The Blazers settled on Billups after an interview process where several people — San Antonio Spurs assistant Becky Hammon among them — were talked to about the job. Others known to have been on Portland’s list were Brooklyn assistant Mike D’Antoni and Los Angeles Lakers assistant Jason Kidd, who withdrew his name from consideration.
Olshey praised Hammon, who has been with the Spurs as an assistant under Gregg Popovich for seven seasons. At one point, Hammon was said to be the favorite of Jody Allen, owner of the Blazers and sister of the late Paul Allen.
“We absolutely admire Becky. She did a great job. Obviously, making it as far as the ownership level of an interview process isn’t easy,” Olshey said. “If you start with 20, we narrowed it down to about six or seven we did Zooms with as kind of a second round, and then she made it all the way to the ownership level, which is really an endorsement of just how far she’s come and how close she is to being a head coach.
“This was a diverse list of candidates,” he added. “We felt like we were in an equitable search.”
Over the course of his career, Billups played for Boston, Toronto, Denver, Minnesota, Detroit, New York and the Clippers. Known as “Mr. Big Shot,” he was MVP of the 2004 NBA Finals after leading the Pistons to a title.

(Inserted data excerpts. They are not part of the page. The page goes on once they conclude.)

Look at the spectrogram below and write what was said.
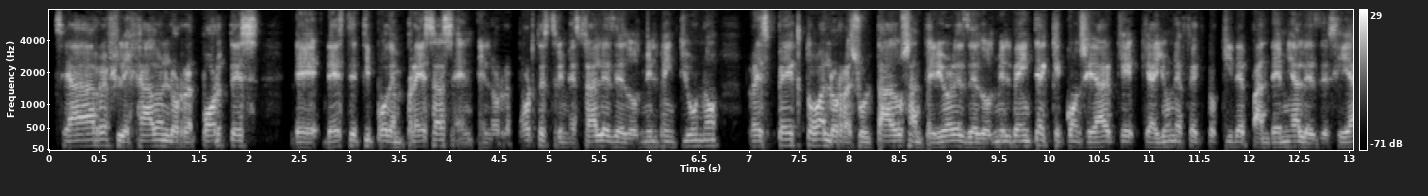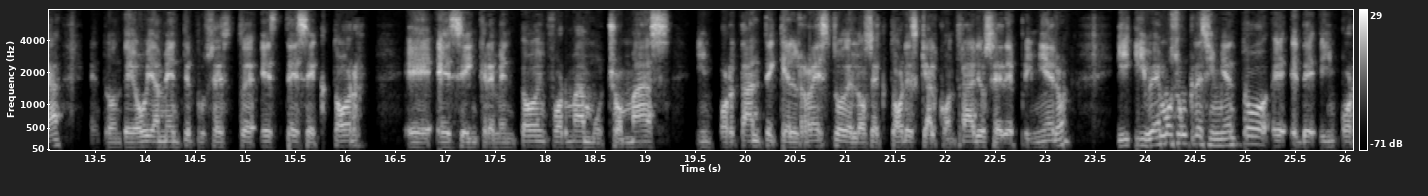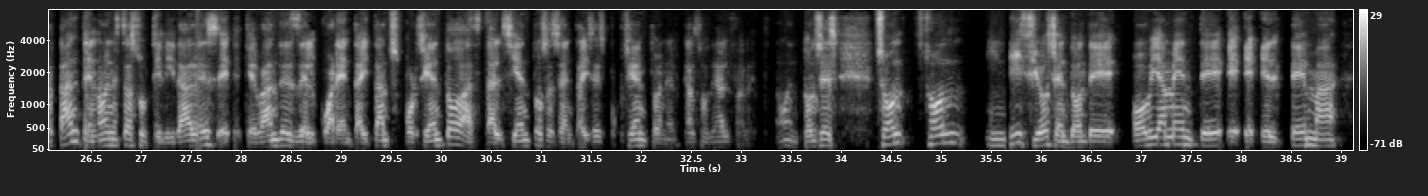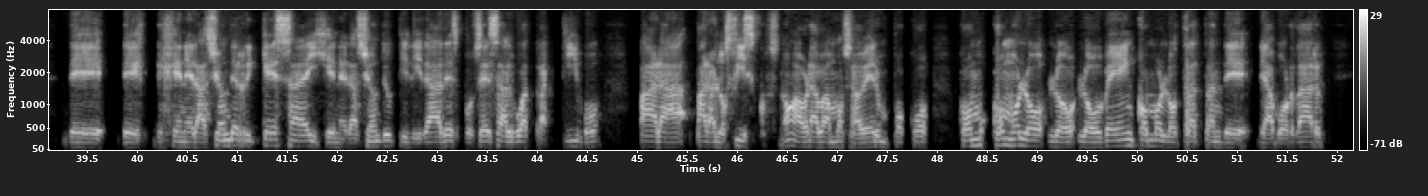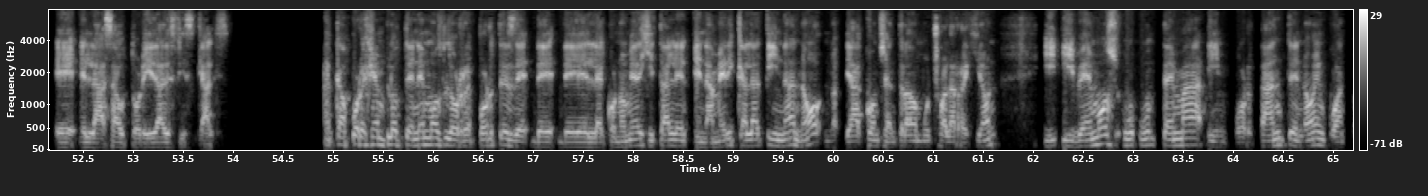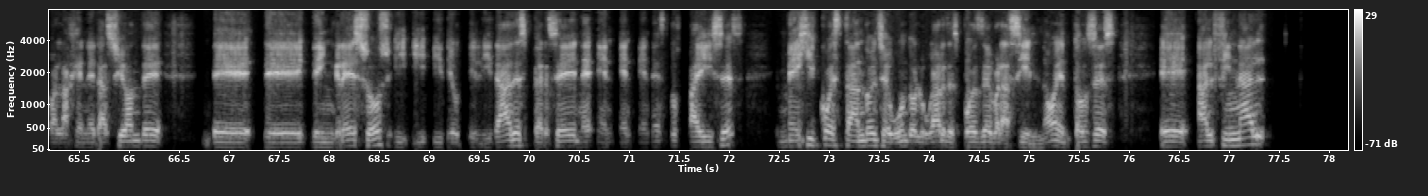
se ha reflejado en los reportes de, este tipo de empresas, en los reportes trimestrales de 2021 Respecto a los resultados anteriores de 2020, hay que considerar que, hay un efecto aquí de pandemia, les decía, en donde obviamente pues este, este sector eh, eh, se incrementó en forma mucho más importante que el resto de los sectores que al contrario se deprimieron. Y, vemos un crecimiento eh, importante ¿no? en estas utilidades que van desde el cuarenta y tantos por ciento hasta el 166 por ciento en el caso de Alphabet. ¿no? Entonces, son, son indicios en donde obviamente e, e, el tema de, generación de riqueza y generación de utilidades, pues es algo atractivo para, para los fiscos, ¿no? Ahora vamos a ver un poco cómo, cómo lo, lo, ven, cómo lo tratan de, abordar eh, las autoridades fiscales. Acá, por ejemplo, tenemos los reportes de, la economía digital en, en, América Latina, ¿no? Ya concentrado mucho a la región, y, vemos un, tema importante, ¿no? En cuanto a la generación de, ingresos y, de utilidades per se en, estos países, México estando en segundo lugar después de Brasil, ¿no? Entonces, eh, al final,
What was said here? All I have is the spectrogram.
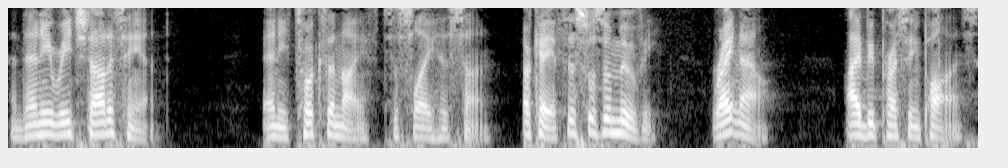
And then he reached out his hand and he took the knife to slay his son. Okay, if this was a movie, right now, I'd be pressing pause.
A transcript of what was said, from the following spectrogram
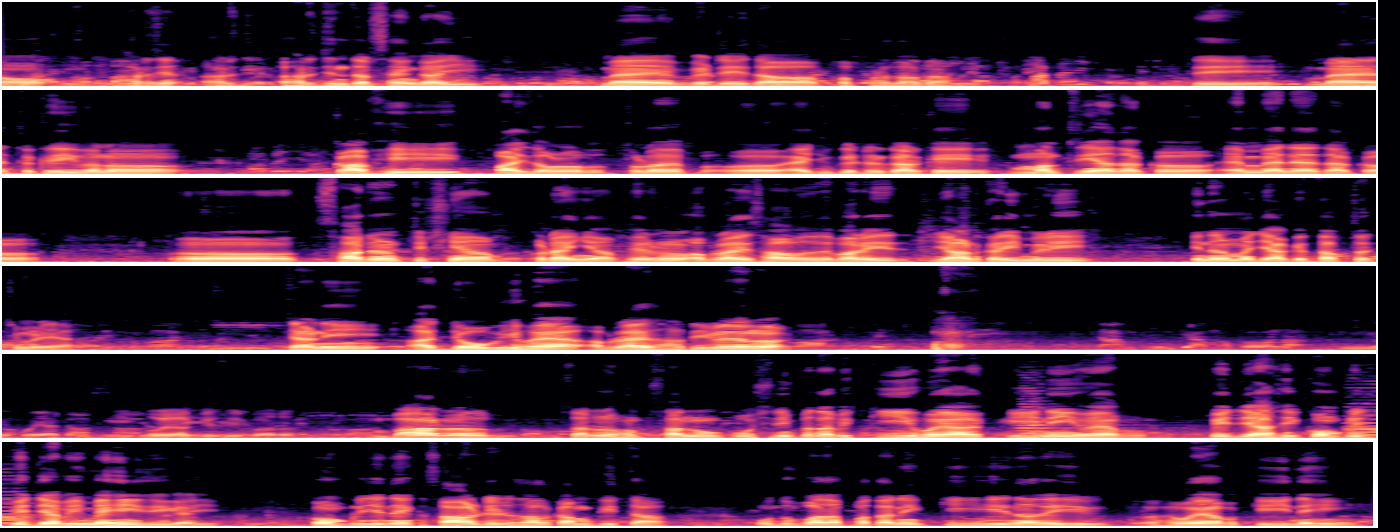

This season with the Clippers is his lone coaching experience.
Olshey, who as former GM of the Clippers claimed Billups off waivers in 2011, addressed Billups’ lack of coaching credentials. He believes Billups has potential, plus thinks he will mesh well with Blazers guards Damian Lillard and CJ McCollum.
“Chauncey checked a lot of the boxes. We were looking for leadership, he’s renowned as one of the great leaders we’ve had in the NBA. He’s a Hall of Fame point guard … obviously our two best players are guards like Chauncey. He can relate to them,” Olshey said. “He’s got the presence to hold guys accountable and Chauncey and I have some history as well, we go back beyond our relationship with the Clippers.”
The Blazers parted ways with former coach Terry Stotts shortly after the team was eliminated by the Denver Nuggets in the opening round of the playoffs.
Stotts coached the Blazers for nine seasons, taking them to the playoffs in the last eight. But Portland failed to advance past the first round in four of the last five years.